Attribute:
Attribute_Label: ACRES
Attribute_Definition:
Acres of the County polygon (derived from AREA / 4046.8717 ) + 0.001
Attribute_Definition_Source: MDH
Attribute:
Attribute_Label: COUNTY_C
Attribute_Definition: Minnesota county code (1-87)
Attribute:
Attribute_Label: COUNTY
Attribute_Definition: Minnesota County name
Attribute:
Attribute_Label: SC_FIPS
Attribute_Definition: US State/County FIPS code
Attribute_Definition_Source:
Federal Information Processing Standard (FIPS) 6-4 National Institute of Standards and Technology

Distribution_Information:
Distributor:
Contact_Information:
Contact_Organization_Primary:
Contact_Organization:
Minnesota Department of Health - Environmental Health - Source Water Protection Unit

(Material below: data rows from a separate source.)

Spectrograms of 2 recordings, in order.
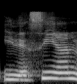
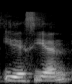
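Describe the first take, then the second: First: "y decían" read higher and a touch louder, stress on decían; pointed reading of "y decían"; quoted with emphasis. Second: Said in the usual way. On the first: Shown as a demonstration. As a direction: lift "y decían" up as a quoted heading, leaning on decían. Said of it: "lo puse abajo de "estaban". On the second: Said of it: "los que estaban asombrados decían".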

Contact_Address:
Address_Type: mailing address
Address: P.O. Box 64975
City: Saint Paul
State_or_Province: MN
Postal_Code: 55164-0975

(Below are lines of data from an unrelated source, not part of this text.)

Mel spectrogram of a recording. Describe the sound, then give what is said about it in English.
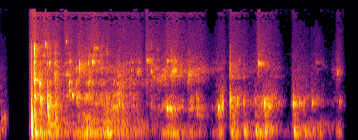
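Beer pours into a glass, starting with a sharp splash and fizzing hiss, then breaking into a run of uneven gurgling glugs that fade away. “Sorry, I'm refreshing my beer.”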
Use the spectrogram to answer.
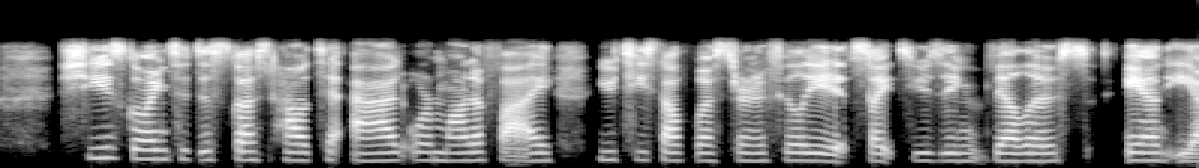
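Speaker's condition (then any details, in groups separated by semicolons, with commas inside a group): No condition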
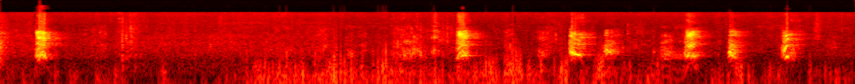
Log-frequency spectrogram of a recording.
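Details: Standard poodle mother growing up with her puppies indoors: a couple of sharp yips at the start, then a run of short, high barks every half second to second through the second half, over low rumbling background noise.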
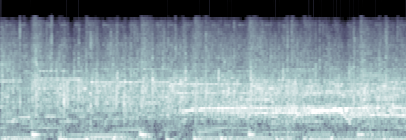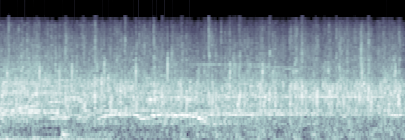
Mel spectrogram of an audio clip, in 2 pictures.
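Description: Studio audience applauding over the show's theme music. The music's bass drops out about five seconds in, leaving the clapping.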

Contact_Voice_Telephone: (651) 201-4700
Contact_Facsimile_Telephone: (651) 201-4701
Resource_Description: Available electronic data
Standard_Order_Process:
Digital_Form:
Digital_Transfer_Information:
Transfer_Size: 32.426

Metadata_Reference_Information:
Metadata_Date: 20051220
Metadata_Contact:
Contact_Information:
Contact_Person_Primary:
Contact_Person: Michael N. Baker
Contact_Organization:
Minnesota Department of Health - Environmental Health - Source Water Protection Unit
Contact_Position: GIS Data Administrator
Contact_Address:
Address_Type: mailing address
Address: P.O. Box 64975
City: Saint Paul
State_or_Province: MN
Postal_Code: 55164-0975
Contact_Address:
Address_Type: physical address
Address: 625 N. Robert St
City: Saint Paul
State_or_Province: MN
Postal_Code: 55155
Contact_Voice_Telephone: (651) 201-4651
Contact_Facsimile_Telephone: (651) 201-4701
Contact_Electronic_Mail_Address: michael.baker@state.mn.us
Metadata_Standard_Name: FGDC Content Standards for Digital Geospatial Metadata
Metadata_Standard_Version: FGDC-STD-001-1998
Metadata_Time_Convention: local time

Generated by mp version 2.8.6 on Tue Dec 20 15:27:37 2005